"Truly putting human rights at the center of foreign policy and supporting a rules-based international order means demanding accountability for any violations, whether they are our allies or adversaries."

A number of liberal Jewish groups have called on the US government to bar Smotrich from entering.

The American Israel Public Affairs Committee (AIPAC) would not be meeting with Smotrich, a spokesperson of the powerful pro-Israel lobby said.

Four other Jewish groups calling on the government to ban Smotrich's entry are Americans for Peace Now, the Israel Policy Forum, T'ruah, and Jewish Voice for Peace, which call for one or two state solutions.

The Zionist Organization of America, which backs Israel’s policies on annexing more land in occupied Palestinian territories and expanding on settlement building – deemed illegal by most of the international community – said the boycott of Smotrich "was a mistake."

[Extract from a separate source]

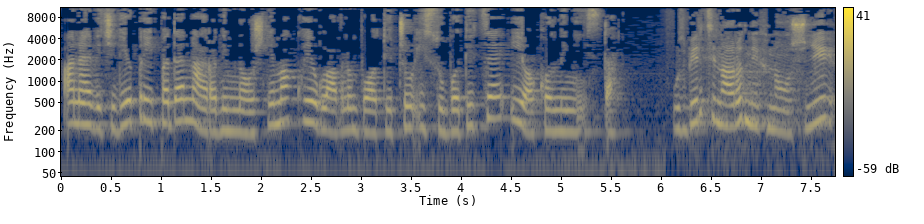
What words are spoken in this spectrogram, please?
a najveći dio pripada narodnim nošnjama koje uglavnom potiču iz Subotice i okolnih mista. U zbirci narodnih nošnji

"Nobody has to agree with them or disagree with them," the group said. "But they should speak and whoever wants to challenge them, challenge them, criticise them, disagree with them."

Smotrich, who heads the Religious Zionism party, is fully supportive of building new Jewish Israeli settlements in the West Bank, recently defying a pledge by Netanyahu to freeze construction after calls by multiple European countries, the US and the UN to stop.

Upon forming his new government, Netanyahu handed Smotrich considerable power in approving the construction of settlements.